Emerging from weeks of coronavirus isolation, President Joe Biden stepped into a role he has long emphasized in his political career: that of a consoler who can bring comfort to people and families weighed down by the pain of grief and destruction.
Biden and first lady Jill Biden arrived in flood-stricken eastern Kentucky on Monday to meet with families and survey the devastation in the state after major storms tore through towns, killing at least 37 people. Some people are still missing, and many others are displaced.
“You think to yourself, ‘What in God’s name happened to the 37, now 38 people who are dead?’” Biden said during a briefing by first responders on the impact of the storms.
“You hear about the grandmother and granddaughter climbing 16 hours to get out of the way … You see the pictures of those four beautiful children on television, and you think, ‘My God, what a devastating thing to be a parent in that,’” Biden said. “You see a father who sacrificed his own life to save an injured driver.”
The president has made his family’s history of grief and loss central to his own political story since the death of his first wife and young daughter in a car crash and the later death of his son Beau.
The Bidens and Democratic Gov. Andy Beshear had toured a neighborhood damaged by last month’s catastrophic flash flooding shortly before.
Emergency shelters are housing dozens of families, according to the governor’s office.
Biden’s motorcade passed banks strewn with remnants of the flood while driving along Lost Creek. On one tree, a plastic laundry basket hung up high.
“Those are pieces of everybody’s houses. That’s all that’s left,” Beshear told Biden after stopping at a school, describing the damage caused by rushing waters.

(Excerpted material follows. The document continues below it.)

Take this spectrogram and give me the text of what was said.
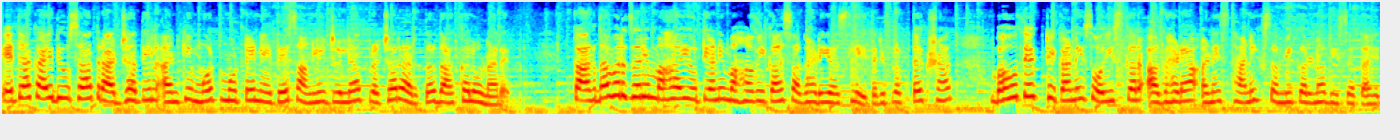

A washed-out school bus stood in the creek.
Biden, praising the recovery efforts, clasped the hand of FEMA Administrator Deanne Criswell.
Criswell demurred, with the president insisting that he wasn’t flattering her.
“I’m not being kind,” Biden said.
During the briefing, the president said he would leverage the full weight of the federal government behind the reconstruction effort.
“I promise you, we’re not leaving,” Biden said. “If it is legal, we’ll do it. If it’s not legal, we will figure out how to change the law.”
“You’re stuck with us,” he added. “We’re here until it’s over.”
Biden has announced federal disaster relief to Kentucky to cover the cleanup and emergency relief in the wake of the disaster.
Biden’s press secretary said the Federal Emergency Management Agency had released more than $3.1 million to fund the relief and dispatched hundreds of rescue workers to aid the effort.
Karine Jean-Pierre also said the scope and scale of destructive weather events would accelerate with climate change.
“The floods in Kentucky and extreme weather all around the country are yet another reminder of the intensifying and accelerating impacts of climate change and the urgent need to invest in making our communities more resilient to it,” she said while briefing reporters on Air Force One.
Jean-Pierre called “vital” Senate Democrats’ passage of the $739 billion Inflation Reduction Act over the weekend, a climate bill that aims to reduce carbon emissions dramatically over the next decade, as well as the infrastructure legislation passed late last year.
“Over the long term, these investments will save lives, reduce costs and protect communities like the one we are visiting today,” she said.
The president is expected to sign the climate bill this week.
The visit marked Biden’s second to the state since taking office and his first official trip since recovering from a coronavirus rebound infection. He traveled to Kentucky last December after tornadoes tore through the state, killing 77 people.